The simple and obvious answer is, no, a landlord cannot enter a rental property without the tenant’s consent. New Jersey has one of the most liberal, pro-tenant laws in the country save California. A tenant’s right to peaceful possession of its rental property is strongly protected. A landlord has no right to enter a tenant’s rental home without a court order or the consent of the tenant. Even with a court order, such as an order of eviction, a landlord cannot, without the aid of a constable or sheriff’s officer, enter the rented space. There is one exception, however. An inspection of an apartment, which is part of a multiple dwelling by the N.J. Bureau of Housing Inspection or for inspection and maintenance by the landlord is permissible without the tenant’s consent. Such inspections and maintenance require reasonable prior notice, which has been held to be a minimum of one day. Such entries must also be reasonable; they can’t be a nuisance. Of course, entries without advance notice are permitted in the case of fire, structural or health and safety emergencies. —Donald B. Veix, Esq., Antheil Maslow & MacMinn, LLP

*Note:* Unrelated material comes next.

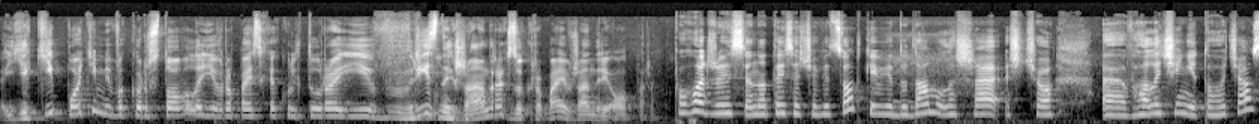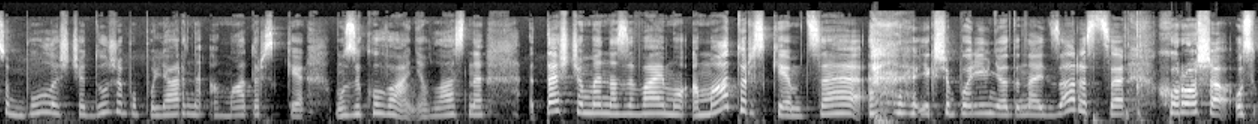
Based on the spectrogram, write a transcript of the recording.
які потім і використовувала європейська культура і в різних жанрах, зокрема і в жанрі опери. Погоджуюся на тисячу відсотків і додам лише, що е, в Галичині того часу було ще дуже популярне аматорське музикування. Власне, те, що ми називаємо аматорським, це, якщо порівнювати навіть зараз, це хороша ос-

Under what circumstances may a landlord enter a rental property without the tenant’s consent in New Jersey?
Apr 18, 2017 | Legally Speaking